exercise diligence in the selection and supervision of its employees.
In absolving Rima from the charge, the trial court ruled that Rimas only participation was when he agreed with Alegres
expos. The trial court found Rimas statement within the bounds of freedom of speech, expression, and of the press. Both
parties, namely, FBNI, Rima and Alegre, on one hand, and AMEC and Ago, on the other, appealed the decision to the Court of
Appeals.
The Court of Appeals affirmed the trial courts judgment with modification. The appellate court made Rima solidarily liable
with FBNI and Alegre. The appellate court denied Agos claim for damages and attorneys fees because the broadcasts were
directed against AMEC, and not against her.

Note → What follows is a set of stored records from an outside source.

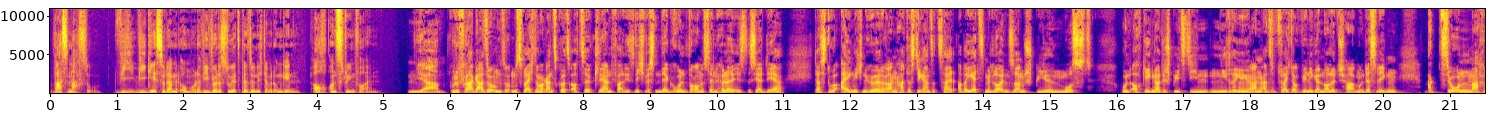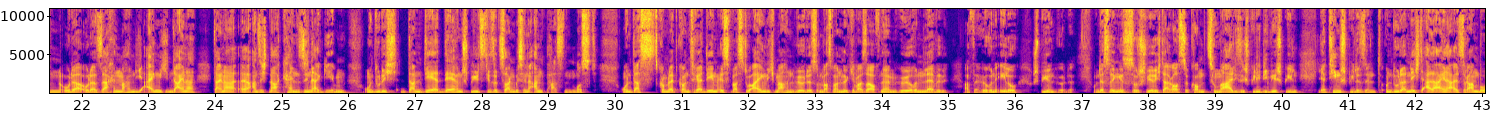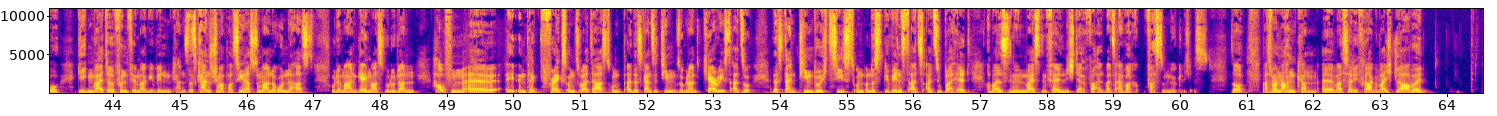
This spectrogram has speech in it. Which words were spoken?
Was machst du? Wie, wie gehst du damit um? Oder wie würdest du jetzt persönlich damit umgehen? Auch on Stream vor allem. Ja, gute Frage. Also um, es vielleicht nochmal ganz kurz auch zu erklären, falls die es nicht wissen, der Grund, warum es denn Hölle ist, ist ja der, dass du eigentlich einen höheren Rang hattest die ganze Zeit, aber jetzt mit Leuten zusammen spielen musst und auch gegen Leute spielst, die einen niedrigen Rang, also vielleicht auch weniger Knowledge haben und deswegen Aktionen machen oder oder Sachen machen, die eigentlich in deiner deiner äh, Ansicht nach keinen Sinn ergeben und du dich dann der deren Spielstil sozusagen ein bisschen anpassen musst und das komplett konträr dem ist, was du eigentlich machen würdest und was man möglicherweise auf einem höheren Level, auf einer höheren Elo spielen würde. Und deswegen ist es so schwierig da rauszukommen, zumal diese Spiele, die wir spielen, ja Teamspiele sind und du dann nicht alleine als Rambo gegen weitere fünf immer gewinnen kannst. Das kann schon mal passieren, dass du mal eine Runde hast oder mal ein Game hast, wo du dann Haufen äh, Impact Frags und so weiter hast und das ganze Team sogenannt carries, also dass dein Team durchziehst und und es gewinnst als als Superheld, aber es ist in den meisten Fällen nicht der Fall, weil es einfach fast unmöglich ist. So, was man machen kann, äh, was ja die Frage war. Ich glaube,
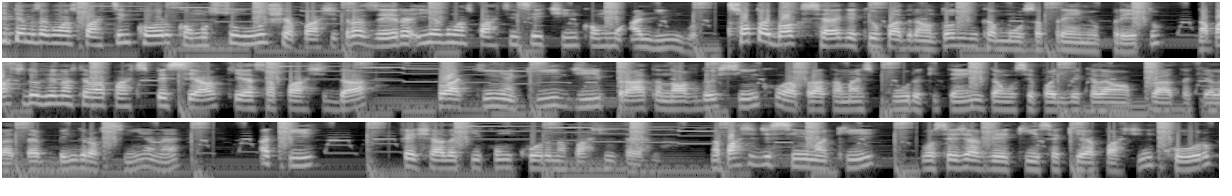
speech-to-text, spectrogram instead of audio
E temos algumas partes em couro, como o suúche, a parte traseira, e algumas partes em cetim, como a língua. A sua Toy Box segue aqui o padrão todo em camurça premium preto. Na parte do rio nós temos a parte especial, que é essa parte da plaquinha aqui de prata 925, a prata mais pura que tem, então você pode ver que ela é uma prata que ela é até bem grossinha, né? Aqui fechada aqui com couro na parte interna. Na parte de cima aqui, você já vê que isso aqui é a parte em couro,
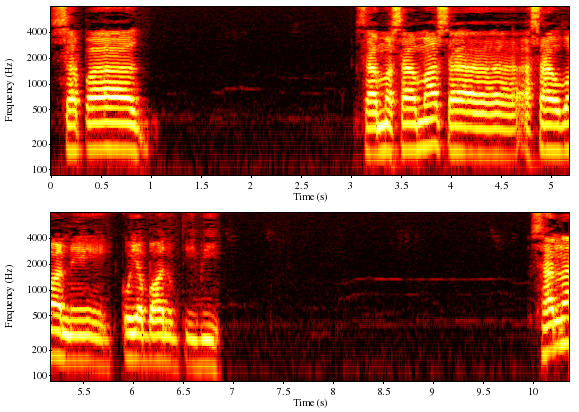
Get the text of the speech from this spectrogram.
sa pag sama-sama sa asawa ni Kuya Banog TV. Sana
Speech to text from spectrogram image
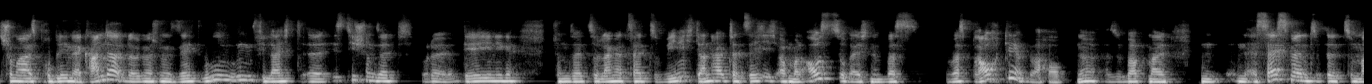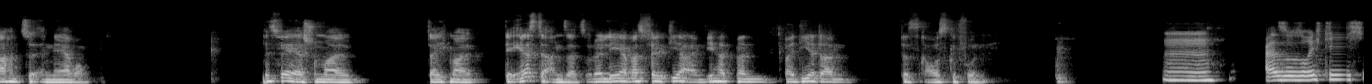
schon mal als Problem erkannt hat oder wenn man schon gesagt, uh, hm, vielleicht äh, ist die schon seit oder derjenige schon seit so langer Zeit so wenig, dann halt tatsächlich auch mal auszurechnen, was, was braucht der überhaupt? Ne? Also überhaupt mal ein, ein Assessment äh, zu machen zur Ernährung. Das wäre ja schon mal, sag ich mal, der erste Ansatz. Oder Lea, was fällt dir ein? Wie hat man bei dir dann das rausgefunden? Also so richtig,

FBNI, Rima and Alegre filed a motion for reconsideration which the Court of
Appeals denied in its 26 January 2000 Resolution. Hence, FBNI filed the petition for review.
Issue:
Whether AMEC is entitled to moral damages.
Held:
A juridical person is generally not entitled to moral damages because, unlike a natural person, it cannot experience physical
suffering or such sentiments as wounded feelings, serious anxiety, mental anguish or moral shock. The Court of Appeals cites
Mambulao Lumber Co. v. PNB, et al. to justify the award of moral damages. However, the Courts statement in Mambulao that
a corporation may have a good reputation which, if besmirched, may also be a ground for the award of moral damages is an
obiter dictum.
Nevertheless, AMECs claim for moral damages falls under item 7 of Article 2219 of the Civil Code. This provision expressly
authorizes the recovery of moral damages in cases of libel, slander or any other form of defamation. Article 2219(7) does not
qualify whether the plaintiff is a natural or juridical person. Therefore, a juridical person such as a corporation can validly
complain for libel or any other form of defamation and claim for moral damages. Moreover, where the broadcast is libelous
per se, the law implies damages.
In such a case, evidence of an honest mistake or the want of character or reputation of the party libeled goes only in
mitigation of damages. Neither in such a case is the plaintiff required to introduce evidence of actual damages as a condition
precedent to the recovery of some damages. In this case, the broadcasts are libelous per se. Thus, AMEC is entitled to moral
damages. However, the Court found the award of P300,000 moral damages unreasonable.

The record shows that even though the broadcasts were libelous per se, AMEC has not suffered any substantial or material
damage to its reputation. Therefore, the Court reduced the award of moral damages from P300,000 to P150,000.